Residents can obtain the gadgets readily from shops, hawkers
and supermarkets in both rural and urban areas as dealers seek to reach more
"Business has gone down. At first I thought that
residents had been supplied with electricity but I found out that it is the
solar lamps," Tairus Afune, who runs a barbershop at a market center in
Butere, Kakamega said on Wednesday in a phone interview.
Afune said he was initially charging up to 10 mobile phones
in a day, making about 2.2 dollars.
"Nowadays if I am lucky I only charge a single mobile
phone. Many families have solar lamps which have snatched business from
us," said the businessperson capturing the sentiments of his five

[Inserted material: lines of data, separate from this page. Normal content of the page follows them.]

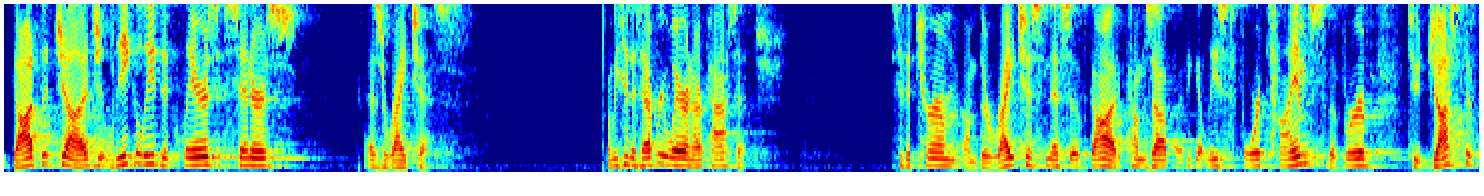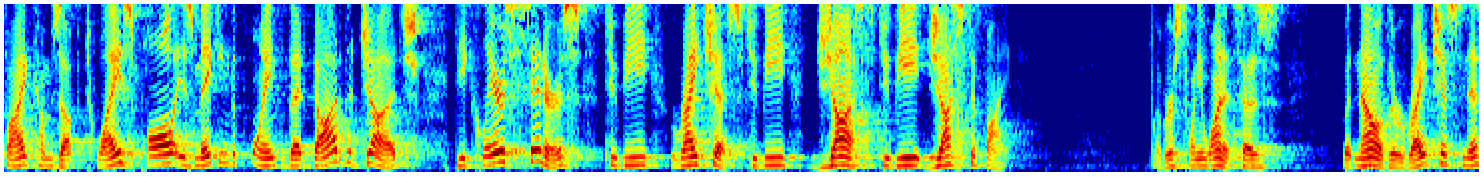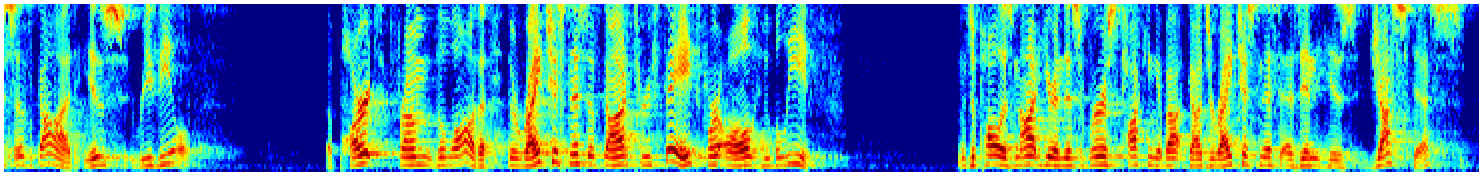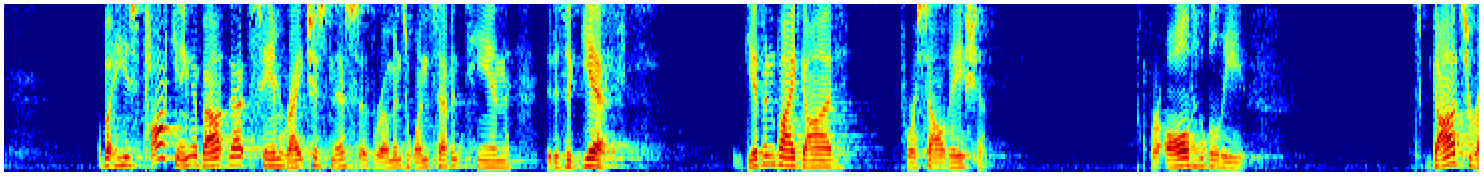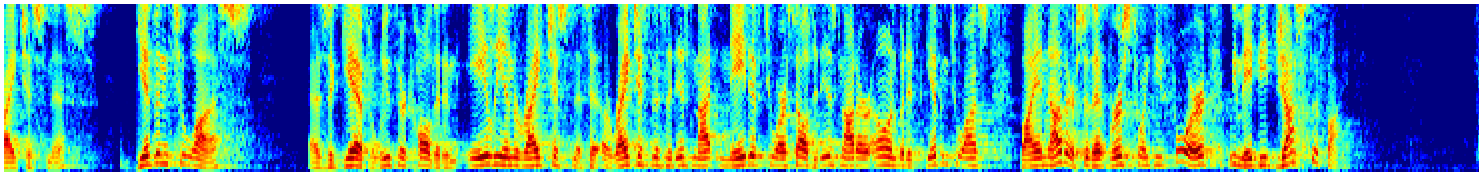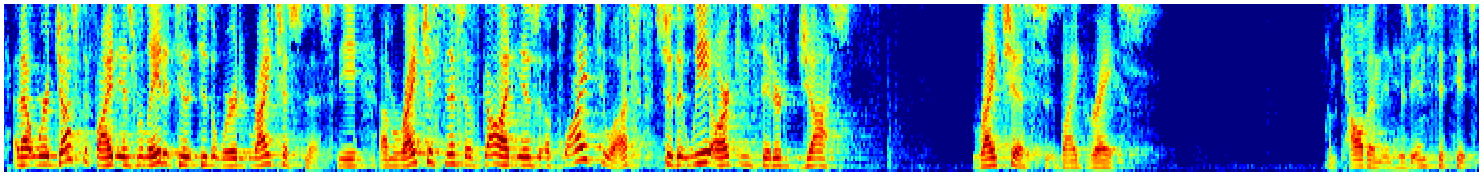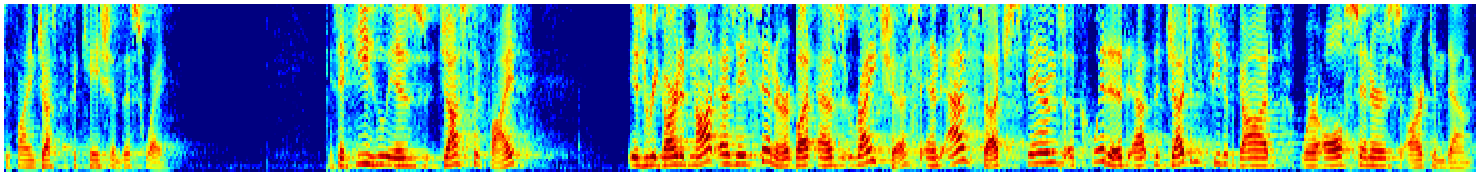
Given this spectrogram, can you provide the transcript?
God the judge legally declares sinners as righteous. And we see this everywhere in our passage. See, the term um, the righteousness of God comes up, I think, at least four times. The verb to justify comes up twice. Paul is making the point that God the judge declares sinners to be righteous, to be just, to be justified. verse 21, it says, But now the righteousness of God is revealed. Apart from the law, the, the righteousness of God through faith for all who believe. And so Paul is not here in this verse talking about God's righteousness as in his justice, but he's talking about that same righteousness of Romans 1:17 that is a gift given by God for salvation for all who believe. It's God's righteousness given to us as a gift. Luther called it an alien righteousness, a righteousness that is not native to ourselves. It is not our own, but it's given to us by another, so that verse 24, we may be justified. And that word justified is related to, to the word righteousness. The um, righteousness of God is applied to us so that we are considered just, righteous by grace. Um, Calvin, in his Institutes, defined justification this way He said, He who is justified is regarded not as a sinner, but as righteous, and as such stands acquitted at the judgment seat of God where all sinners are condemned.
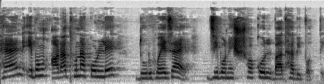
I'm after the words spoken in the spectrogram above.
ধ্যান এবং আরাধনা করলে দূর হয়ে যায় জীবনের সকল বাধা বিপত্তি।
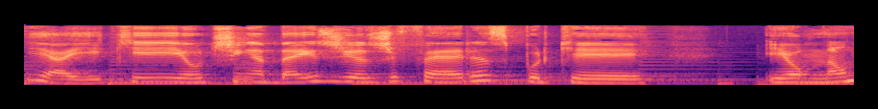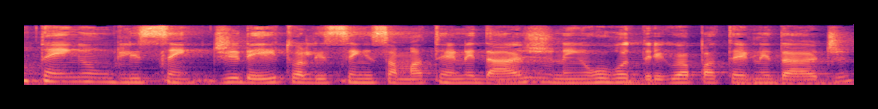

colleagues at the center.
Joyce Nanjala, a resident of Busia Kenya, is among rural
Kenya residents enjoying the benefits of solar lamps.
"It is now four months since I stopped charging my
mobile phone at the market center. My nephew bought the lamps that have helped
me save a lot of cash that I used to pay to charge my phone," she said.
Besides hers, she uses the lamps to charge her husband's and
other family members mobile phones.
"All I need is to ensure that my two solar lamps are
fully charged. I usually put them in the sun to charge and use them when they
are full. They are the best thing to have happened to me. I do not worry
anymore about the mobile phone charging," said Nanjala.
Simon Maghanga of Clean Power Ltd, which sells solar
devices, said uptake of the lanterns is growing.
"The lamps are ideal for rural areas but they can also
be used in urban areas where power blackouts happen so often. One can generate
income from the lamps," explained Maghanga in a recent interview.
Only 23 percent of Kenyans and mainly in urban areas have
access to electricity, according to Kenya National Bureau of Statistics.